President Biden has launched a new income-driven student loan repayment program—the Saving on a Valuable Education (SAVE) plan—which replaces the Revised Pay as You Earn (REPAYE) plan. The SAVE plan features expanded forgiveness provisions, particularly for those with smaller student loan balances.
It’s always a good idea to review estate plans as part of year-end financial planning. Depending on a client’s net worth, establishing a defective grantor trust, spousal lifetime access trust, or irrevocable life insurance trust may be an effective strategy to reduce estate tax exposure.
The Tax Cuts and Jobs Act is scheduled to sunset at the end of 2025. If this occurs, it will cut the federal estate tax exemption by approximately 50 percent and greatly expand the number of clients with actual or potential federal estate tax concerns. To avoid the loss of the currently available exemption, clients may need to execute documents and make sizeable asset transfers before December 31, 2025.
While you review a client’s estate plan, be sure to update beneficiary designations and review trustee appointments, power of attorney provisions, and health care directives.
Demonstrating Your Value
Year-end financial planning conversations will soon be in full swing. With this high-level checklist, you’ll be well prepared to discuss the issues and deadlines that are most relevant to your clients. Use it as a springboard to collaborate with their CPAs, attorneys, and other professionals or to begin laying the groundwork for those with more complicated issues to consider. Your clients will get a jumpstart on the year ahead, and you’ll have the opportunity to demonstrate your value as a trusted resource.
Of course, many clients will likely have more complicated issues to consider. Learn how having a team of experts at your fingertips could be a game-changer for your practice and your clients.
A Quick Guide to Charitable Giving Options
Help your clients find the best way to donate with this handy reference.
Commonwealth Financial Network® does not provide legal or tax advice. You should consult a legal or tax professional regarding your individual situation. Third-party links are provided to you as a courtesy and are for informational purposes only. We make no representation as to the completeness or accuracy of information provided at these websites.

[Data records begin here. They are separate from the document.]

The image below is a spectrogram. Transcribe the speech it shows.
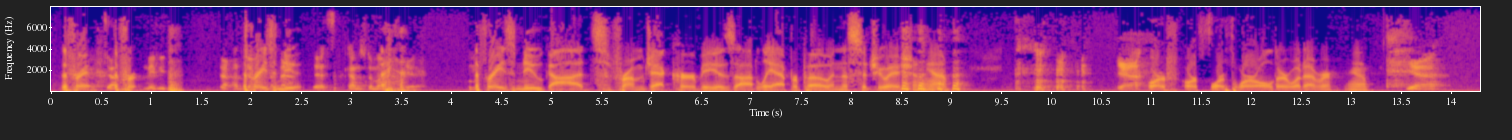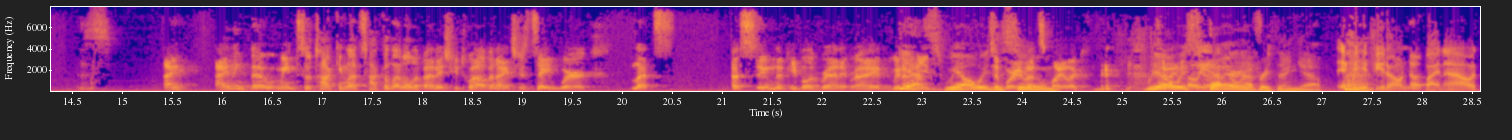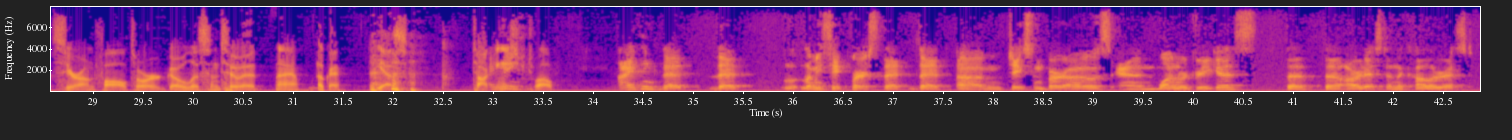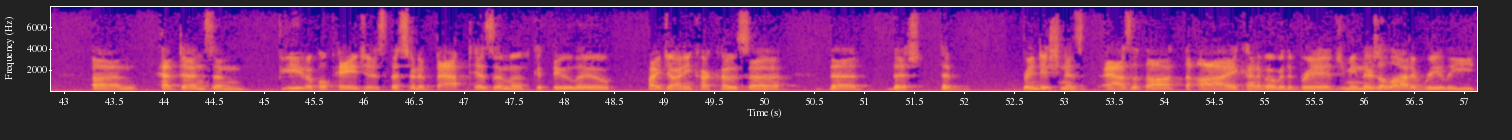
The, fra- the, fr- maybe the phrase new- this comes to mind. Yeah. the phrase "new gods" from Jack Kirby is oddly apropos in this situation. Yeah, yeah. or or Fourth World or whatever. Yeah. Yeah. I I think though, I mean, so talking, let's talk a little about issue 12, and I should say we're, let's assume that people have read it, right? We don't yes, need we always to worry about assume. spoiler. We So always Oh, yeah. spoil everything. Yeah. If if you don't know by now, it's your own fault, or go listen to it. Nah, okay. Yes. Talking think- issue twelve. I think that that let me say first that that um, Jacen Burrows and Juan Rodriguez, the the artist and the colorist, um, have done some beautiful pages. The sort of baptism of Cthulhu by Johnny Carcosa, the the the rendition as Azathoth, the eye kind of over the bridge. I mean, there's a lot of really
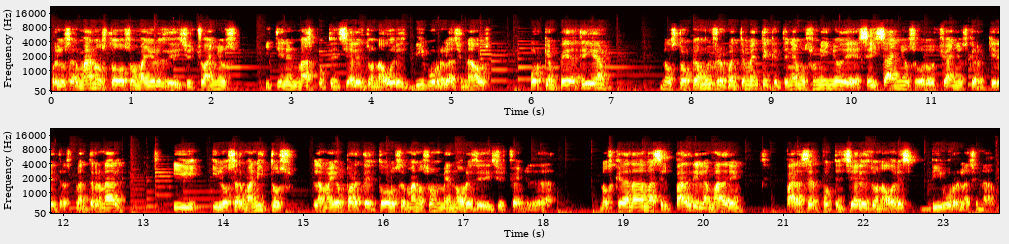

Editor’s note: This post was originally published in October 2021, but we’ve updated it to bring you more relevant and timely information.
This material is for educational purposes only and is not intended to provide specific advice.